In a recent article from the Journal of Dairy Science, North Carolina State University researchers reviewed factors that influence consumer sustainability perceptions, trends and desires for sustainability and how sustainability perceptions compare to popular plant-based alternatives.
Consumer perception of sustainability is impacted by different factors, including packaging, labeling, animal welfare, organic status, grass-fed or pasture-raised feeding systems, and local and clean label perceptions. Oftentimes, there is a disconnect between the consumer understanding and the industry definition of sustainability. The authors of the study delved into the differences between sustainability definitions and consumer perception, and how strategic marketing could better educate consumers.
The three pillars of sustainability include environmental factors, consisting of water and land usage, greenhouse gas emissions and reliance on nonrenewable energy sources; economic factors, consisting of price of products and the ability of producers to remain profitable; and social factors, including the proportion of jobs held by undocumented workers and animal welfare.
However, the authors of the study found that promotion of nonconventional dairy as a sustainable alternative could be more of a hindrance to the dairy industry and ultimately reduce consumer opinion and willingness to pay for conventional dairy. The study proposes use of strategic marketing and a consumer-centric approach to education to positively impact consumer perception of the dairy industry and dairy products.
Author Angelina Schiano, Ph.D., Department of Food, Bioprocessing and Nutrition Sciences, Southeast Dairy Foods Research Center, North Carolina University, said, “Consumers themselves have varied perceptions, definitions and options of sustainability that vary between categories and products within the dairy industry.

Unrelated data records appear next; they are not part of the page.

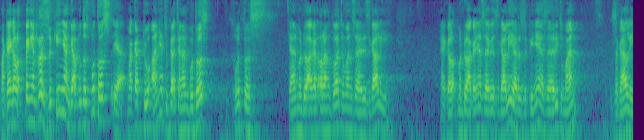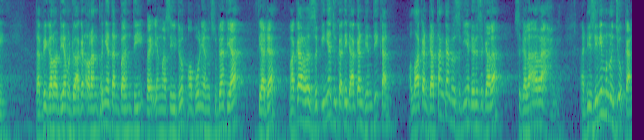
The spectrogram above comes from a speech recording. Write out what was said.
Makanya kalau pengen rezekinya nggak putus-putus, ya maka doanya juga jangan putus putus. Jangan mendoakan orang tua cuma sehari sekali. Ya, kalau mendoakannya sehari sekali, ya rezekinya ya sehari cuma sekali. Tapi kalau dia mendoakan orang tuanya tanpa henti, baik yang masih hidup maupun yang sudah dia tiada, maka rezekinya juga tidak akan dihentikan. Allah akan datangkan rezekinya dari segala segala arah. Nah, di sini menunjukkan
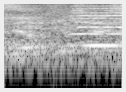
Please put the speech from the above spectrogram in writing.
Yes.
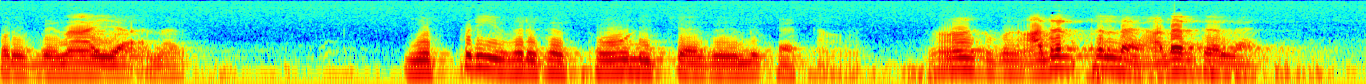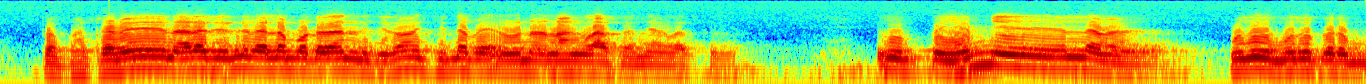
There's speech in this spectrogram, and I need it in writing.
ஒரு வினாயானர் எப்படி இவருக்கு தோணிச்சதுன்னு கேட்டான் அடர்த்தல அடர்த்தல இப்ப மற்றவன் நல்லது வெள்ளம் போட்டதான் நினைச்சிடும் சின்ன பையன் நாலாம் கிளாஸ் அஞ்சாம் கிளாஸ் இப்ப எம்ஏ இல்ல முது முது பெரும்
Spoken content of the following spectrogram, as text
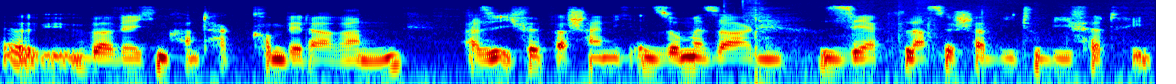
äh, über welchen Kontakt kommen wir daran. Also ich würde wahrscheinlich in Summe sagen, sehr klassischer B2B-Vertrieb.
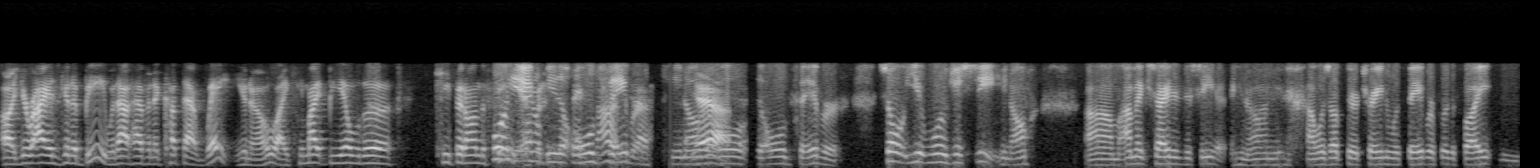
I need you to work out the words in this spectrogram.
uh, Urijah is going to be without having to cut that weight. You know, like he might be able to keep it on the feet. Well, yeah, it'll be at the old time, Faber, you know, Yeah. the old the old Faber. So you we'll just see, you know. Um, I'm excited to see it. You know, I mean, I was up there training with Faber for the fight, and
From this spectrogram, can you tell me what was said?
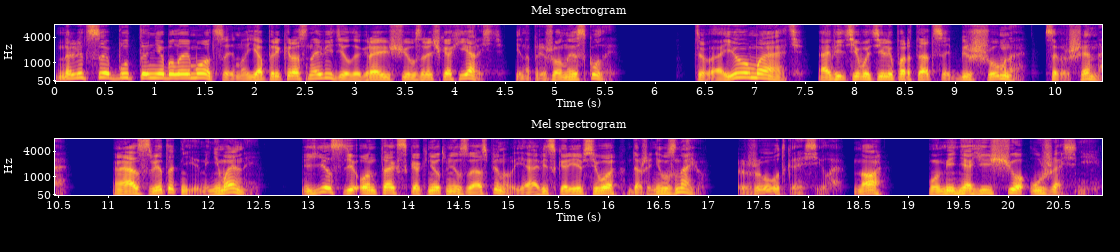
На лице будто не было эмоций, но я прекрасно видел играющую в зрачках ярость и напряженные скулы. Твою мать! А ведь его телепортация бесшумна, совершенно. А свет от нее минимальный. Если он так скакнет мне за спину, я ведь, скорее всего, даже не узнаю. Жуткая сила. Но у меня еще ужасней.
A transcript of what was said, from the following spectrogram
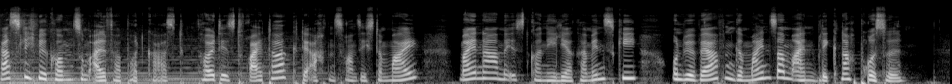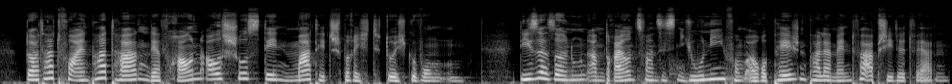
Herzlich willkommen zum Alpha Podcast. Heute ist Freitag, der 28. Mai. Mein Name ist Cornelia Kaminski und wir werfen gemeinsam einen Blick nach Brüssel. Dort hat vor ein paar Tagen der Frauenausschuss den Matic-Bericht durchgewunken. Dieser soll nun am 23. Juni vom Europäischen Parlament verabschiedet werden.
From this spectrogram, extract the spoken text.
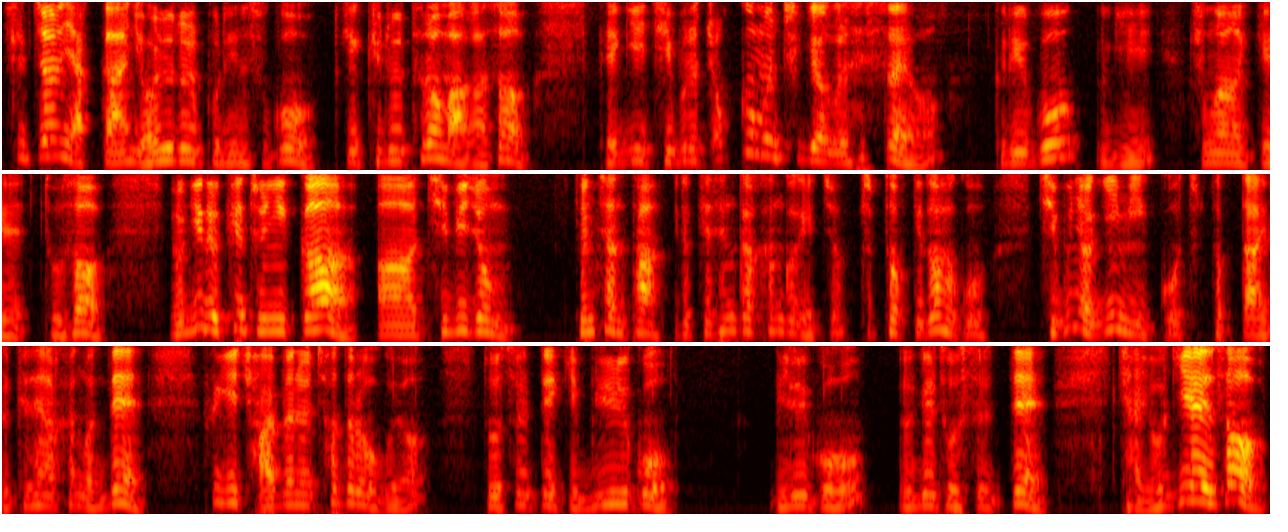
실전은 약간 여유를 부린 수고 이렇게 귀를 틀어 막아서 백이 집으로 조금은 추격을 했어요. 그리고 여기 중앙을 이렇게 둬서 여기 이렇게 두니까 아, 집이 좀 괜찮다 이렇게 생각한 거겠죠. 두텁기도 하고 여기 이미 있고 두텁다 이렇게 생각한 건데 흙이 좌변을 쳐들어오고요. 뒀을 때 이렇게 밀고 밀고 여기를 뒀을 때 자 여기에서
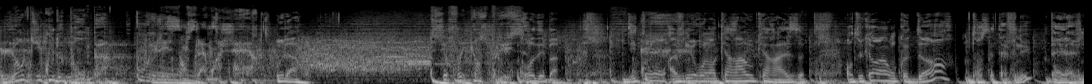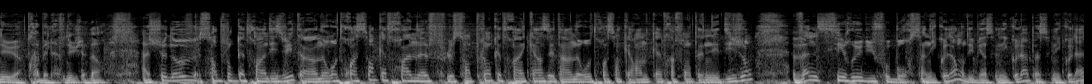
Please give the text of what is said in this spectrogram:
L'anti-coup de pompe. Où est l'essence la moins chère? Oula, Sur Fréquence Plus. gros débat. Dit-on avenue Roland Carat ou Caraz En tout cas, en Côte d'Or, dans cette avenue, belle avenue, hein, très belle avenue, j'adore. À Chenauve, samplon 98 à 1,389€. Le samplon 95 est à 1,344€ à Fontaine-les-Dijon. 26 rue du Faubourg Saint-Nicolas. On dit bien Saint-Nicolas, pas Saint-Nicolas.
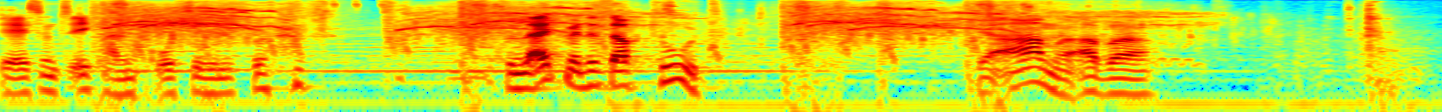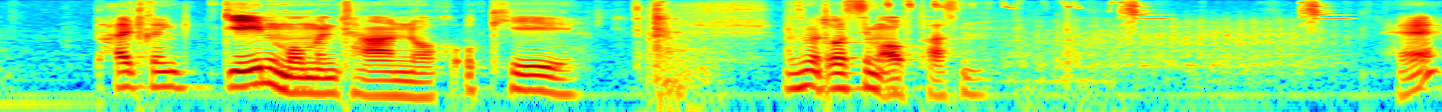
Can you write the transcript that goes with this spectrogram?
Der ist uns eh keine große Hilfe. so leid mir das auch tut. Der Arme, aber... Heiltränke gehen momentan noch. Okay. Müssen wir trotzdem aufpassen. Hä?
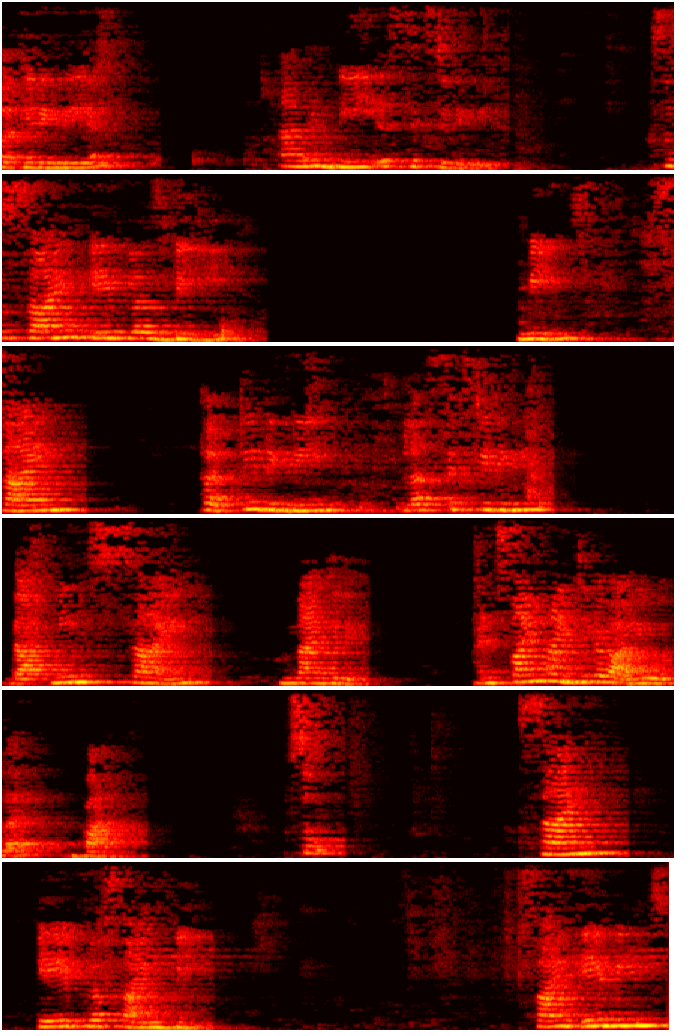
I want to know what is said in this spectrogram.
30 डिग्री है angle B is 60 डिग्री So sine A plus B means sine 30 degree plus 60 degree. That means sine 90 degree. And sine 90 का वैल्यू होता है 1. So sine A plus sine B. Sine A means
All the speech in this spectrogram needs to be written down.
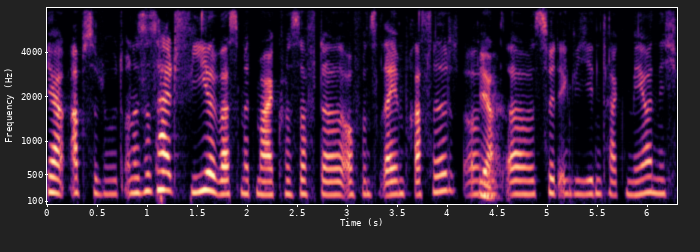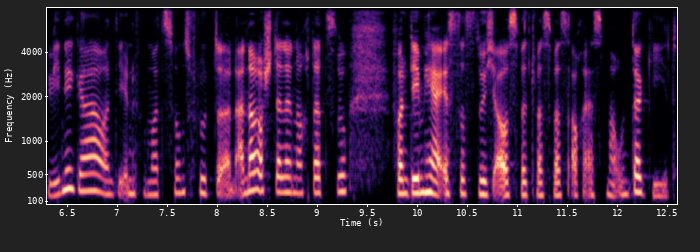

Understanding where sustainability definitions overlap and diverge is more than a pedantic exercise; these definitions shape public opinion and policy and failing to consider the full ramifications of a chosen definition can have widespread consequences on the industry, the environment and human quality of life.”
Schiano added, “Cognitive overlap can result in halo effects that profoundly affect perception and purchase intent. For example, a product marketed as sustainable may be seen by consumers as healthier, or a product marketed as natural may be seen as more sustainable. This suggests that the most effective label claims to increase sustainability perception of organic milk are those that incorporate other aspects of sustainability along with organic status.”